From the line holding "Use the spectrogram" to the final line below, restate each line word for word and add nothing.

[Recorded data]
————————

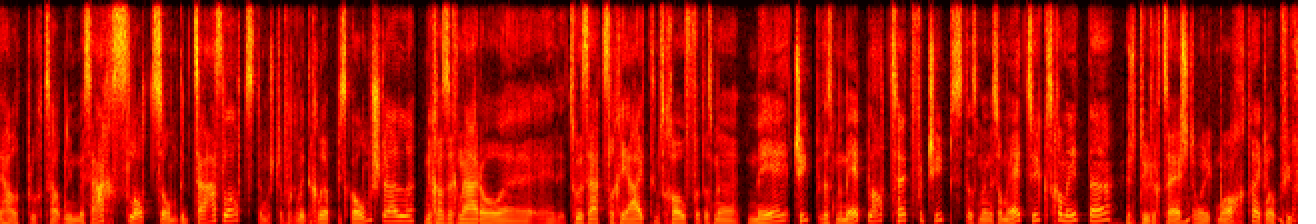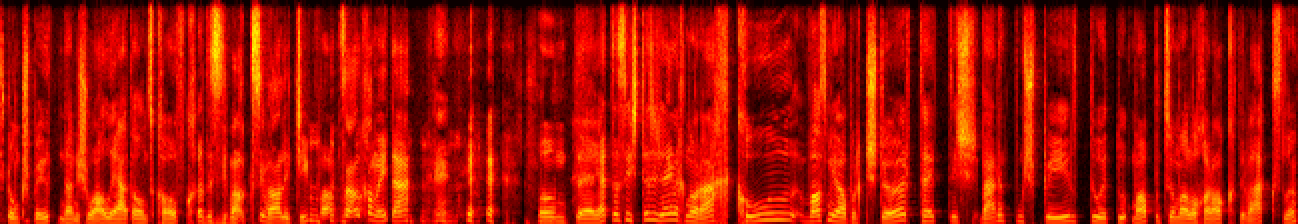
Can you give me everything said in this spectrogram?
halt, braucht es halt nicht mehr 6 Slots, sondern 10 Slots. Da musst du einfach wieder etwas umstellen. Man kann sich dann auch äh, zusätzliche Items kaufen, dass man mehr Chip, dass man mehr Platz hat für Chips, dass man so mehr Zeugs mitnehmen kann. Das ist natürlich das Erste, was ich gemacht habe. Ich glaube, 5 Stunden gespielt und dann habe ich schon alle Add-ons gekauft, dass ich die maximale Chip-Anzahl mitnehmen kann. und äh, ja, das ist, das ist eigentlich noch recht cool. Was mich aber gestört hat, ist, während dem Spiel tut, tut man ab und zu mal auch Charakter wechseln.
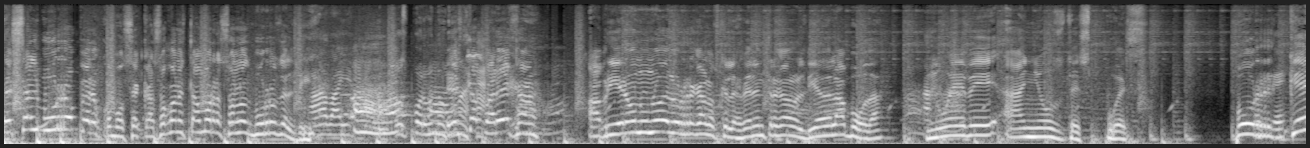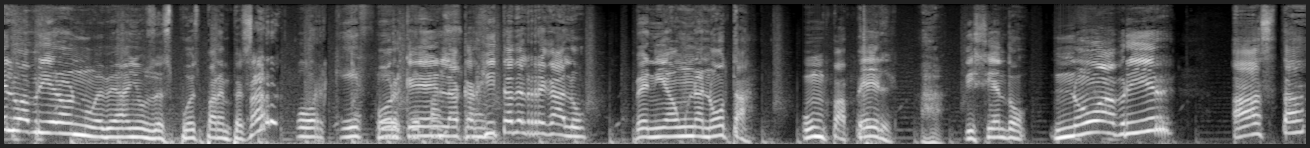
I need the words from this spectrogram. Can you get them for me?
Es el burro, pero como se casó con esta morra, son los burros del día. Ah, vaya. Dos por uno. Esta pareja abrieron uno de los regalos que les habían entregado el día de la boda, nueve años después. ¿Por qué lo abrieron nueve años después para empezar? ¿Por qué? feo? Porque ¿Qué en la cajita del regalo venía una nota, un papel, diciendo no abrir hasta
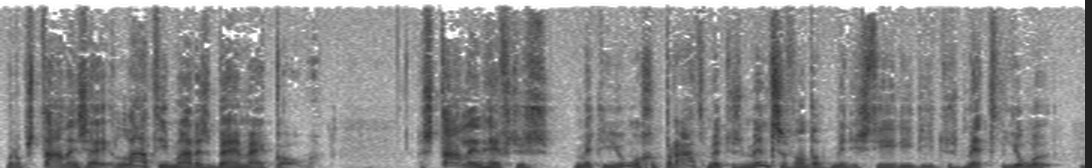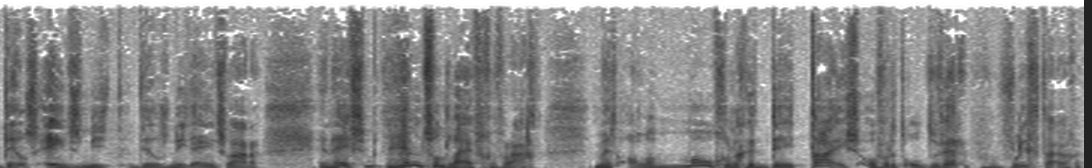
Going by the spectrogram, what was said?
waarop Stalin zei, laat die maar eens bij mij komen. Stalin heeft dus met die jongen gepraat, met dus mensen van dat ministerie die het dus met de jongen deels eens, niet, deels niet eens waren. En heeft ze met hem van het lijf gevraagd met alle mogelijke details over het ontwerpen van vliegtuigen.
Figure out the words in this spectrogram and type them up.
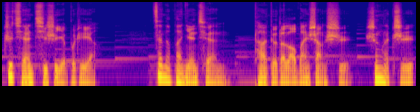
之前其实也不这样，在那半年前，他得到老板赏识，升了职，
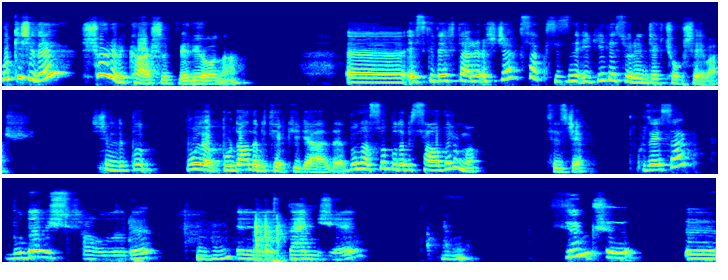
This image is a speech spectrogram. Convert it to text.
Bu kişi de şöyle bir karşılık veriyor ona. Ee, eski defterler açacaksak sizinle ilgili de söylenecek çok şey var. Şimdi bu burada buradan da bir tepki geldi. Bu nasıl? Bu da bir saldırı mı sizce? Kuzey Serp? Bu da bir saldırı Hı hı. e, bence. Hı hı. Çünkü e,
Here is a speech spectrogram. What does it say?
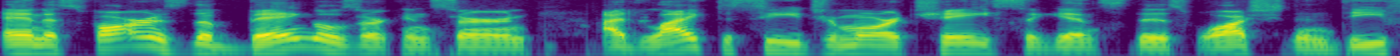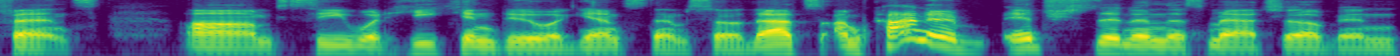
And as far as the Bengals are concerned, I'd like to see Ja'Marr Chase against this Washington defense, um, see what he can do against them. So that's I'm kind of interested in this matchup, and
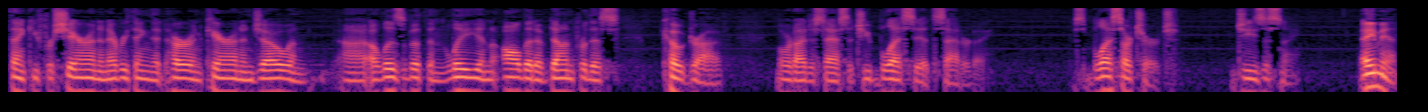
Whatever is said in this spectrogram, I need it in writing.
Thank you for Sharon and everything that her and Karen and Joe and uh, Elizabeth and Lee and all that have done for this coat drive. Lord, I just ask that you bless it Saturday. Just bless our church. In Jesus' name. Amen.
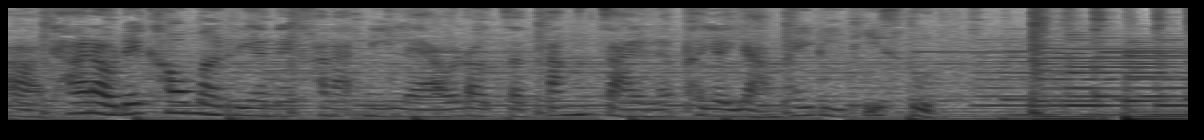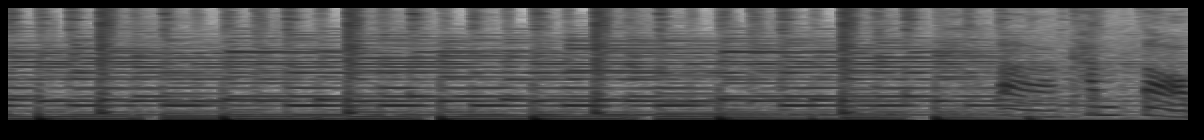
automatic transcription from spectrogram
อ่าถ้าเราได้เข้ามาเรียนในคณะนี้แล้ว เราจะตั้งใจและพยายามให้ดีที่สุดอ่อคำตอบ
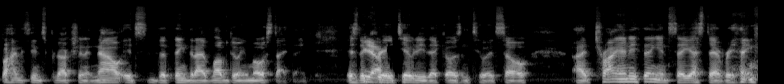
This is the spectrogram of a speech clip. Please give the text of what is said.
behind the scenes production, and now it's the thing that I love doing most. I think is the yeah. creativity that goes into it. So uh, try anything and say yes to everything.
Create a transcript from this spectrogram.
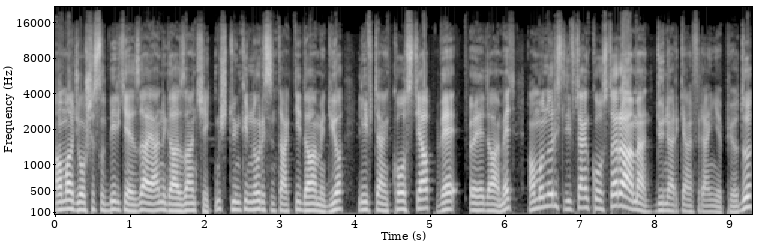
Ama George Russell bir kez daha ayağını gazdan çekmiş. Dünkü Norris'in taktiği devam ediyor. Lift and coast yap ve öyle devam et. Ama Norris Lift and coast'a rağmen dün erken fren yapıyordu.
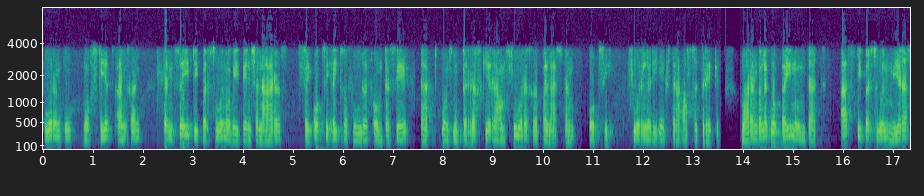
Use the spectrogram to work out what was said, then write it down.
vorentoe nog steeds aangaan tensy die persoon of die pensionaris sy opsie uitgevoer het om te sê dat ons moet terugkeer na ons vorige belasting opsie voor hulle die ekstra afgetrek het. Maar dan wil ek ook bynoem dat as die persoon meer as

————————

**Written reply:**
Use the spectrogram to work out what was said, then write it down.
vorentoe nog steeds aangaan tensy die persoon of die pensionaris sy opsie uitgevoer het om te sê dat ons moet terugkeer na ons vorige belasting opsie voor hulle die ekstra afgetrek het. Maar dan wil ek ook bynoem dat as die persoon meer as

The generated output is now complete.